Thoughts from a Boston-Area Labor Organizer
Thoughts from a Boston-Area Labor Organizer
What to say about Labor Day? Should I write another depressing editorial where I pull out facts and figures showing how bad the situation is for working people and our organizations in the US today? I suppose not. Should I follow the lead of the capitalist mainstream media and talk about labor in passing just one day a year - today - and then blow the subject off for the other 364 days? Well that's not possible because here at Open Media Boston we talk about labor and working people's struggles for justice all the time. So then what can I discuss?
Kudos to the American Civil Liberties Union of Massachusetts for their recent First Amendment victory at the US Court of Appeals for the First Circuit - who ruled unanimously that Simon Glik had a right to videotape police in action on the Boston Common in October 2007. According to an ACLU press release, Glik sued the three police officers involved and the City of Boston for violating his civil rights after police arrested him and charged him with illegal wiretapping, aiding the escape of a prisoner, and disturbing the peace.
As Verizon Declares Truce with Unions, Labor and Allies Need to Keep Up the Pressure in Contract Fight
Late on August 6th, as their contract expired, over 45,000 unionized Verizon workers went out on strike after management refused to budge on its demands for dozens of concessions from the leadership of the Communications Workers of America and the International Brotherhood of Electrical Workers. Much grassroots excitement ensued, despite the (unfortunately typical) poor coverage of the labor fight in much of the mainstream news media.
If I was writing a standard Open Media Boston news article on last Thursday’s Rally to Make Fox History, the introduction would read something like this “Over 40 advocates from the Boston Media Reform Network held a rally in front of the Massachusetts State House to demand that Congress hold hearings on the scandal that has engulfed the media conglomerate News Corp. in the United Kingdom and now threatens to spread to the United States.
First things first. Open Media Boston encourages all of our viewers to turn out to an important protest this Thursday, August 4th at 12 noon in front of the Massachusetts State House - the Boston Rally to Make Fox History. The event is being called by the new Boston Media Reform Network that your faithful Editor/Publisher has been working rather hard on since its launch in May. The aim of the event is to do our part to pressure Congress to hold hearings on the various criminal activities that media giant News Corp.

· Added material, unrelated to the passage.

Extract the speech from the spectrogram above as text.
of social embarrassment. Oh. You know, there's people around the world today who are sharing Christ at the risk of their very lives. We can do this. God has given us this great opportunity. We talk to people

Hot on the heels of a so-called "break" to attend my regular MFA Visual Arts residency in late June, your faithful Open Media Boston Editor/Publisher is now taking an actual week off - a rare occurrence. And one that's increasingly rare for all working Americans, I know. So, yeah, I'm fried. It's been a long time since I've gotten off the workaday hamster wheel, and I look forward to a few days off.

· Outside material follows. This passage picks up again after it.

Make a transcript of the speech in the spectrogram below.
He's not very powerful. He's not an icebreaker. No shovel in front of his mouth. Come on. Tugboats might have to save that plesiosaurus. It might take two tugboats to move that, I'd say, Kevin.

Over the next couple of months, we’ll be holding some fundraisers for Open Media Boston - in person and online - with the aim of building the new website that we’ve been wanting for round about two years now. We’ve long-since reached the limit of what we can do with this our first website, and feel that we can only grow and continue to present more of the progressive news and views we’ve become known for with a web presence that makes use of the latest technology.
Just a note to Open Media Boston viewers that I'll be taking a break from my editorial duties until after June 26th - while I attend the summer residency of my MFA program at an art school somewhere in a land we call America. Somewhere strange and mysterious where the r is rarely pronounced, and where history mingles with the annoying and largely pointless spectacle of victory parades for archaic northern sports that have long ceased to be enjoyed by anyone within the city limits. But I digress ... anyhow, I'm out like trout. Have fun while I'm away ... well, kinda away.
It was nice to see a victory for Massachusetts immigrants this week. Under pressure from a growing coalition of progressive organizations, Gov. Deval Patrick announced his opposition to the controversial Department of Homeland Security Secure Communities plan on Monday. S-Comm, as it was dubbed, would have mandated local police (who are generally not responsible for enforcing federal immigration law) to send the fingerprints of everyone arrested - not convicted, as the Mass.